“If you hired me, I taught phys-ed full-time, K to 8 or K to 6, whatever the school was and I coached 98 per cent of sports. I did the house leagues and that turned into my speciality. If you hired me, that’s what I did.”
He took his job seriously.
“I was not just doing dodgeball in the gym. I looked upon it just like I was teaching math skills. I did very few games, I did skills and tried to make it enjoyable.”
His classes and his methods evolved over time.
“Over the years, I diversified what I did as a teacher and the best athlete didn’t always get the best mark or always get the award because you try hard and some of us are good in track and some of us can do this and that. You adjust to body size and all those things. When I became the coordinator, we tried to diversify. It was big school versus big school and small school versus small school and we tried to bring in more sports.”
The athletics convenor’s job was posted one year after the amalgamation of the Niagara South and Lincoln County school boards. Five people interviewed for the position. Haeni wasn’t expecting to get the job because the interview panel was made up of three Niagara South principals and he had worked his whole career at Lincoln County.
“I said to myself ‘I am not getting this one and I am going back in the classroom’ but they hired me and from then I have been doing it ever since.”
In his role as convenor, he oversaw soccer, cross country, volleyball, basketball, gymnastics, track and field, three pitch, flag rugby and badminton.
“Elementary is so much different compared to secondary. At secondary, you have sports specialists like Bent Mergl at Churchill where I am dealing with a Grade 1 teacher who is doing three pitch, has never seen a ball and she has volunteered,” he said. “You are thankful for that but I had to do a lot more coaching.”
He was responsible for the bookings of parks and schools, the ordering and picking up of awards and arranging the officials for volleyball, soccer and basketball.
At the elementary school level, every school had to convene at least one sport. Smaller schools would be given an easier sport or paired up for a bigger sport with a larger school. When cross country, volleyball, basketball, track and field and badminton got to the board-wide level, Haeni would take over as convenor. He started using high school leadership classes to help out at track and cross country events and four teachers would be seconded to help out at the district meets with timing.
“It was a lot of work but it was fun work. It was rewarding and you just hoped that you had good games and close games. We would always have a good turnout of parents.”
Elementary school sports had a partial return from the COVID-19 pandemic this past year and Haeni is hopeful things will return to normal this school year. He has offered to assist new convenor Sean Medeiros.
“I will gladly come out, stand in the background and help out where needed. It is now his show.”
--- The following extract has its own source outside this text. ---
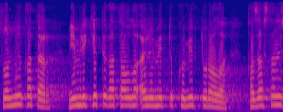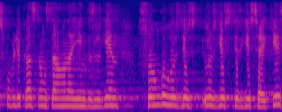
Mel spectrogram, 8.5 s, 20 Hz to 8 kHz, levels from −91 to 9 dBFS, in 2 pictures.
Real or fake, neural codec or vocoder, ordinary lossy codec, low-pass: real; none; none; 7.2 kHz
Haeni has also had a long career as a volleyball coach at the travel, elementary and secondary school level. He coached for 15 years with the Niagara Rapids, coached at the high school level at Governor Simcoe, A.N. Myer and Centennial and ran a powerhouse girls program at Power Glen.
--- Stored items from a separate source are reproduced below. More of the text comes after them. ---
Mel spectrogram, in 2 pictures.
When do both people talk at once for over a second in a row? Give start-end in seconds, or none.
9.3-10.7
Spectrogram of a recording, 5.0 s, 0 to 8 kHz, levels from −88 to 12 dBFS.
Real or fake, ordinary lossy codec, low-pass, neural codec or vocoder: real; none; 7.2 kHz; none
“I’ve got to say that we had a very successful program. They won the DSBN five years in a row.”
Two volleyball tournaments have been named in Haeni’s honour. There is the John Haeni Classic for girls and the John Haeni Niagara Cup for volleyball.
He also refereed volleyball.
Haeni and his wife, Teri, are looking forward to their retirement.
“It depends if we kill each other,” Teri said, with a laugh.
The couple has four grandchildren and they are looking forward to spending more time with them.
Haeni, a Fonthill resident, plans to get involved with the Friends of the Steve Bauer trail, volunteer at library and help coach high school volleyball.
This summer, there will be plenty of time spent at the family cottage at Barry’s Bay.